Archival sources:

British Library, Asia, Pacific & African Collections, MSS Eur K115,  “Mr Forster’s Rout[e] from Jumboo, in the Northern Mountains of Hindustan, to Astracan, in Russia, 1783-1784.”

British Library, Asia, Pacific & African Collections, India Office Records, H/Misc/685,  Correspondence between George Forster and Henry Dundas, 1785.

British Library, Asia, Pacific & African Collections, MSS Eur Photo Eur 457, photocopy of letter, dated 22 April 1786, from George Forster to Henry Dundas, 1st Viscount Melville, Member 1784 and President 1793-1801 of the Board of Control, reporting on relations with Indian States, the political situation in Mysore.

United Kingdom, The National Archives, Public Records Office 30/11, Charles Cornwallis Papers.

Published sources:

Peter Avery, et al., eds. The Cambridge History of Iran VII:  From Nadir Shah to the Islamic Republic, Cambridge, 1991.

James Browne, India Tracts: containing a Description of the Jungle Terry Districts, their Revenues, Trade, and Government … Also an History of the Origin and Progress of the Sicks, London, 1788.

Copies of Papers Relative to the Restoration of the King of Tanjore, the Arrest of the Right Hon. George Lord Pigot. 2 vols, London, 1777.

Alexander Dow, A History of Hindostan, translated from the Persian, 2 vols., London, 1770.

George Forster, Sketches of the Mythology and Customs of the Hindoos.
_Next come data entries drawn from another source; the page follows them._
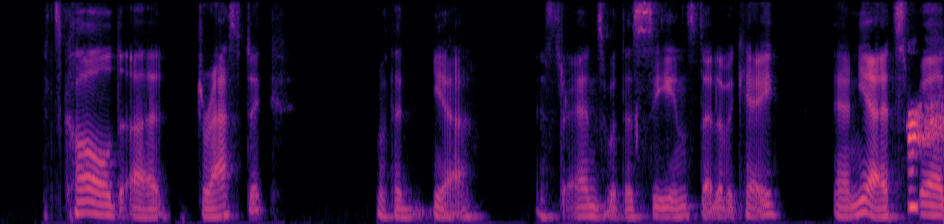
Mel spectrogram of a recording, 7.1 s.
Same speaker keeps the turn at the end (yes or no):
yes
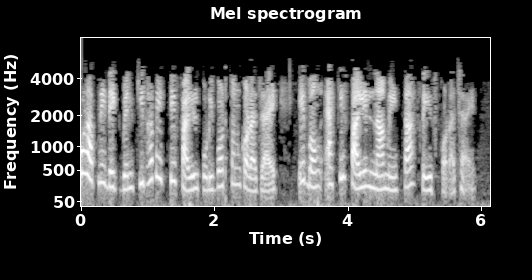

London, 1785.

Idem, A Journey from Bengal to England, through the northern part of India, Kashmire, Afghanistan, and Persia, and into Russia, by the Caspian sea, Calcutta, 1790 (first volume only).

Idem, A Journey from Bengal to England, through the northern part of India, Kashmire, Afghanistan, and Persia, and into Russia, by the Caspian sea, 2 vols. London, 1798; tr. Christoph Meiners as Reise aus Bengalen nach England, 2 vols. Zurich, 1796-1800; tr. L. Langlès as Voyage du Bengale à Pétersbourg, 2 vols. Paris, 1802.

Review of Forster’s A Journey, British Critic 13, February 1799, pp.159-65.

Review of Forster’s A Journey, Monthly Epitome 2, 1799, pp. 301-7, 330-35, 381-85.

Review of Forster’s A Journey, Critical Review 24, November 1798, pp. 241-49.

Fort William-India House Correspondence (Public series) 1782-1785, vol. IX, Delhi, 1959.

William Francklin, Observations Made on a Tour from Bengal to Persia, in the Years 1786-7, Calcutta, 1788.

 Alexander Hamilton, Review of Forster’s A Journey, Monthly Review 27, December 1798, pp. 361-73.

Henry Davison Love, Vestiges of Old Madras 1640-1800, Indian Records Series, 4 vols., London, 1913).

R. H. Phillimore, ed. Historical Records of the Survey of India I: Eighteenth Century, Dehra Dun, U.P., 1945.

James Rennell, Memoir of a Map of Hindoostan, or the Mogul Empire, London, 1788.

Charles Ross, ed., Correspondence of Charles, First Marquis Cornwallis, 3 vols. London, 1859.

S. N. Sen, Anglo-Maratha Relations, 1785-96, Delhi, 1974.

Charles Wilkins, “Observations and Inquiries concerning the Seeks and their College, at Patna,” Asiatick Researches 1, 1788, pp. 288-94; repr. in Michael J. Franklin, ed., Representing India: Indian Culture and Imperial Control in Eighteenth-Century British Orientalist Discourse, 9 vols, London, 2001, vol. VII.

(Michael J. Franklin)

Originally Published: June 16, 2017

Last Updated: June 16, 2017

Cite this entry:

Michael J. Franklin, “FORSTER, GEORGE,” Encyclopædia Iranica, online edition, 2017, available at (accessed on 16 June 2017).